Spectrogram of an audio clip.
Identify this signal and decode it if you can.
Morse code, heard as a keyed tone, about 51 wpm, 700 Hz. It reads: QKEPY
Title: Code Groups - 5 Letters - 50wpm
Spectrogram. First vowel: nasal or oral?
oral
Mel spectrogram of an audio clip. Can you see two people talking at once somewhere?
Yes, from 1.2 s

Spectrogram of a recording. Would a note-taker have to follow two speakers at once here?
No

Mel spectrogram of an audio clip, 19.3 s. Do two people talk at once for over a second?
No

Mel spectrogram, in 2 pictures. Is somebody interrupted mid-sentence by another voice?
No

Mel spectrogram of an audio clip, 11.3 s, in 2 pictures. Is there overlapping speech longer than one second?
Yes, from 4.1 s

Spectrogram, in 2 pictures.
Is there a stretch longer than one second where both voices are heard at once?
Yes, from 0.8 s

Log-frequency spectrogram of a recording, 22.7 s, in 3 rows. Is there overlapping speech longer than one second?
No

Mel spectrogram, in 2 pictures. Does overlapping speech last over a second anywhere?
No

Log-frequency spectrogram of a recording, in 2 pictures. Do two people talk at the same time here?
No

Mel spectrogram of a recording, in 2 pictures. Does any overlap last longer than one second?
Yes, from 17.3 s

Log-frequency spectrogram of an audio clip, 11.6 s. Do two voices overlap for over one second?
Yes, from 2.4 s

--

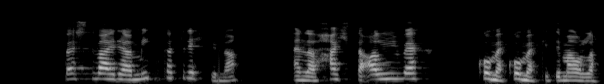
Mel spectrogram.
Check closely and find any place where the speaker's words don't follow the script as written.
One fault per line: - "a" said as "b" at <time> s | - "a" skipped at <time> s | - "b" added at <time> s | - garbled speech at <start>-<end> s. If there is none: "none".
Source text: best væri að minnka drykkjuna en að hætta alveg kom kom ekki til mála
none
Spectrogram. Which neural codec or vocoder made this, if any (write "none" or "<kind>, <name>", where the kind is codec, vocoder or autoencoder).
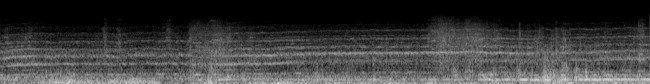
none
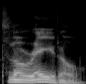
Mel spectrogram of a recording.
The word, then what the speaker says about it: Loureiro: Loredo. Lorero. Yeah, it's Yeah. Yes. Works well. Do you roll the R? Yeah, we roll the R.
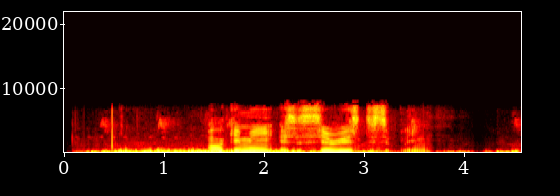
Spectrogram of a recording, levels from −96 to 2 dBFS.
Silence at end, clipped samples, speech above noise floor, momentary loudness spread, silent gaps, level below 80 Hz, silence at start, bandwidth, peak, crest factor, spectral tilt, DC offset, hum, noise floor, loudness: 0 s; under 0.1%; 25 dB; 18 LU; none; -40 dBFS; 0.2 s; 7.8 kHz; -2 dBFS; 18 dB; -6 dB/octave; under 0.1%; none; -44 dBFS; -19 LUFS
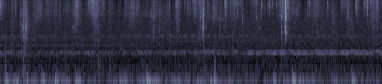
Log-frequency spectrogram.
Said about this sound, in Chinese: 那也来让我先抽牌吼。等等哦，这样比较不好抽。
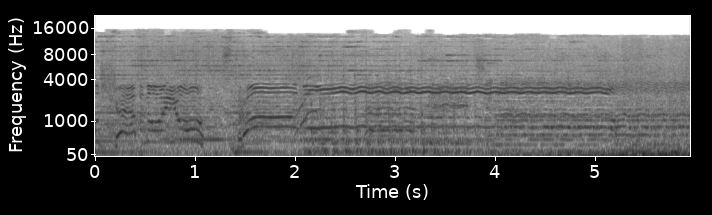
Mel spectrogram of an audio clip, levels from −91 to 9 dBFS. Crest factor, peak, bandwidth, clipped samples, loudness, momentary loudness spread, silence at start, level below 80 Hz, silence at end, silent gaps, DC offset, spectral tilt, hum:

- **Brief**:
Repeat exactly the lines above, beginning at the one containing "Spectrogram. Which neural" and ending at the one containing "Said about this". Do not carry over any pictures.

- **Result for this exercise**:
Spectrogram. Which neural codec or vocoder made this, if any (write "none" or "<kind>, <name>", where the kind is codec, vocoder or autoencoder).
none
Mel spectrogram of a recording.
The word, then what the speaker says about it: Loureiro: Loredo. Lorero. Yeah, it's Yeah. Yes. Works well. Do you roll the R? Yeah, we roll the R.
Spectrogram of a recording, levels from −96 to 2 dBFS.
Silence at end, clipped samples, speech above noise floor, momentary loudness spread, silent gaps, level below 80 Hz, silence at start, bandwidth, peak, crest factor, spectral tilt, DC offset, hum, noise floor, loudness: 0 s; under 0.1%; 25 dB; 18 LU; none; -40 dBFS; 0.2 s; 7.8 kHz; -2 dBFS; 18 dB; -6 dB/octave; under 0.1%; none; -44 dBFS; -19 LUFS
Log-frequency spectrogram.
Said about this sound, in Chinese: 那也来让我先抽牌吼。等等哦，这样比较不好抽。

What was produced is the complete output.